### Records
◆ ◆ ◆ ◆ ◆

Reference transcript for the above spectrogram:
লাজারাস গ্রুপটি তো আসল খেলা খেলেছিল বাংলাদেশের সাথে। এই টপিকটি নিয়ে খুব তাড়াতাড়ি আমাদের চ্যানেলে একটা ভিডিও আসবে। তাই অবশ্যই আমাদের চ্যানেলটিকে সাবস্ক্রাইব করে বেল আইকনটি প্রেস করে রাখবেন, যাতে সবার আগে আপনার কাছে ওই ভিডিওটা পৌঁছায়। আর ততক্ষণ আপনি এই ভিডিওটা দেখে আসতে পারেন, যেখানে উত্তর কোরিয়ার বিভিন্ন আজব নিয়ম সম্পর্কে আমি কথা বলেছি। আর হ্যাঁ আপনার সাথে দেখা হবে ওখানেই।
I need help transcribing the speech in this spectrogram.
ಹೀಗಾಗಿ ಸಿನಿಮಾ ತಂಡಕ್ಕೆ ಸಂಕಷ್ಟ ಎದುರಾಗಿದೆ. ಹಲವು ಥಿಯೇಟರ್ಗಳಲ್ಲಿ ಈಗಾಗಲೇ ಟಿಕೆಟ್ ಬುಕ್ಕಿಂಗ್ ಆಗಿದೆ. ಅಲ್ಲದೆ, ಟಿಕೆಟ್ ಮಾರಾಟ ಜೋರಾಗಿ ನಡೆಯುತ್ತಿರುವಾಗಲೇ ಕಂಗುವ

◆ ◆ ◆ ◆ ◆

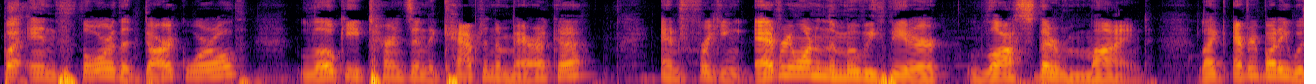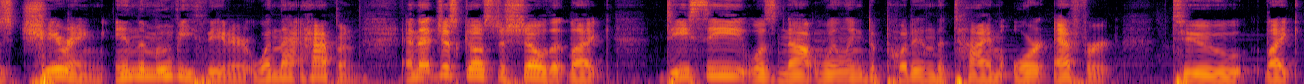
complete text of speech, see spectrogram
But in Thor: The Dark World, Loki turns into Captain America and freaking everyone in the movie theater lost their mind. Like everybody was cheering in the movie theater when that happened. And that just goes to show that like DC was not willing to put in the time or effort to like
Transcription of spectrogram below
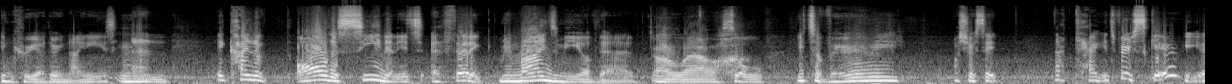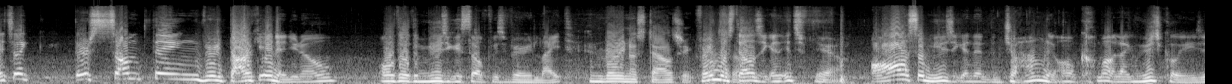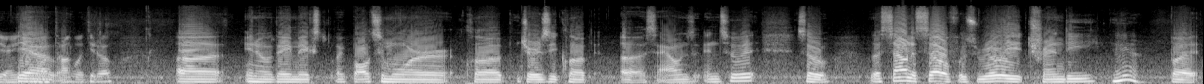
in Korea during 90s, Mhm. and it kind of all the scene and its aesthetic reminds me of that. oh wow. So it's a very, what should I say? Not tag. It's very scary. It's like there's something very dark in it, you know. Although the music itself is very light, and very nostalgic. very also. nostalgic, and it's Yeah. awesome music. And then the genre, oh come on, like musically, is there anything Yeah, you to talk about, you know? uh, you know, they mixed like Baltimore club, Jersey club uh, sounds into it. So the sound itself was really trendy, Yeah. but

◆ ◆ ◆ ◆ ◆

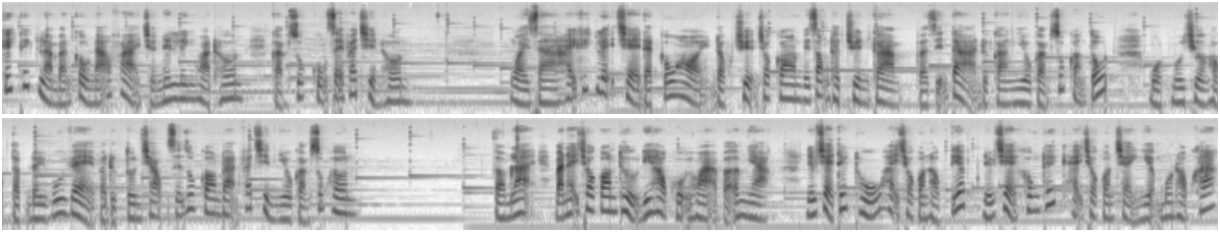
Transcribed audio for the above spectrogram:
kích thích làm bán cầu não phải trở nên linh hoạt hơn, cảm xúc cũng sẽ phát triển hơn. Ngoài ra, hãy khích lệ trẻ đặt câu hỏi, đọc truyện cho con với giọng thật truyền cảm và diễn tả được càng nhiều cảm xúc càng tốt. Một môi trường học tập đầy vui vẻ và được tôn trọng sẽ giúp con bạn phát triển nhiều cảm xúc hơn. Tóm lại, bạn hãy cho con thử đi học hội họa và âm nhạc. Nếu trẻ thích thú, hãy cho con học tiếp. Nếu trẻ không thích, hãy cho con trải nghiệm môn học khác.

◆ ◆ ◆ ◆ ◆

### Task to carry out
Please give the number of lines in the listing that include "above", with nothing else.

### Response to the exercise
2